Of course, you want to make sure to give credit where it is due and respect other teachers' copyrights and intellectual property.  So in this first homage to that philosophy, I bring you the best new thing I've stolen--Strip Bingo.

No.  Not THAT kind of strip.  Although kids will appreciate that name! It's funny!  But be careful if you send a bunch of kids home telling their parents that they played Strip Bingo in class...could really raise some eyebrows.

Before I tell you the deal with this game, let me tell you my problem with pretty much all games: They are a waste of time.

Sure, I've played bingo. Does this sound familiar?

T: Take a couple of minutes to fill out your card.  (10 minutes pass).  Let's start. S:  I'm not ready. T: Hurry.  (Three minutes pass)  Okay, the first word is Apple. S: What? S: What does that mean? S:  (to another) What did she say? T: The next word is Banana. S: Did you call Kumquat yet? S: Wait, did she say Banana or Blueberry? (Someone finally yells BINGO!) T: Read back what you've got. S: Apple, wait--what is this? T: Banana. S: Yeah.  Um, Carrot.  (And so on) S: She cheated! And 30+ minutes of class are gone.

I've done flyswatter.  I've done Jeopardy.  I have turned college drinking games into language games.  Seriously.  And they DO have value.  They are a brain break for kids.  They are FUN. They generally aren't that mentally taxing for us as teachers. But they also don't often allow students to get good input, and to give output that isn't super challenging.

So I am always excited when Martina Bex posts about games in her blog.  Why?  Because Martina doesn't post many time-killers.  She is most known for spreading the Mafia game around the TPRS community.  But this post is about Strip Bingo.  My new favorite and potentially really, really low-prep game.  Martina gives credit to Kristin Duncan for this game, so I shout out to Kristin as well.

If you prefer fancy schmancy polished things, you can get yourself a copy of a template here.  It is 2-pages and suitable for framing.  If you're really bad at decorating, that is.  If you want to read Martina's post about this game, you can find that on her site.

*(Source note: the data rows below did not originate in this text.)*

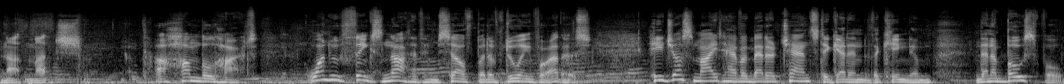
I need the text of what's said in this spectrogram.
Not much. A humble heart, one who thinks not of himself but of doing for others. He just might have a better chance to get into the kingdom than a boastful,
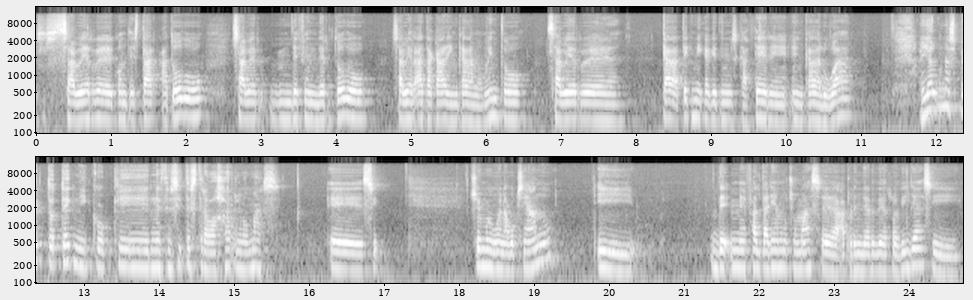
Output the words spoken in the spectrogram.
saber eh, contestar a todo, saber mm, defender todo, saber atacar en cada momento, saber eh, cada técnica que tienes que hacer en, en cada lugar. ¿Hay algún aspecto técnico que necesites trabajarlo más? Eh, sí, soy muy buena boxeando y de- me faltaría mucho más eh, aprender de rodillas y,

How to play: Kids still make their own cards, but instead of a 5x5 grid, they use a strip with 5, 6, 7, or so segments in a row.  Heck, you could probably make a game last for weeks if you use enough squares!  They use vocabulary words of the current topic.  After cards are filled out, the teacher reads something that contains these words.  If the word on the END of a student's strip is called, that student rips it off.  Which leaves a new end!  Words from the middle may get called, depending on how the student wrote them.  That's fine, but they can only tear off the ends.  The first student to tear off all pieces and then have their last single piece called is the winner! We played in AP Spanish Literature, while learning about the historical context of El burlador de Sevilla y el convidado de piedra.  Just for contrast, I used this with my Spanish 1 kids doing some of Martina's day of the dead stuff!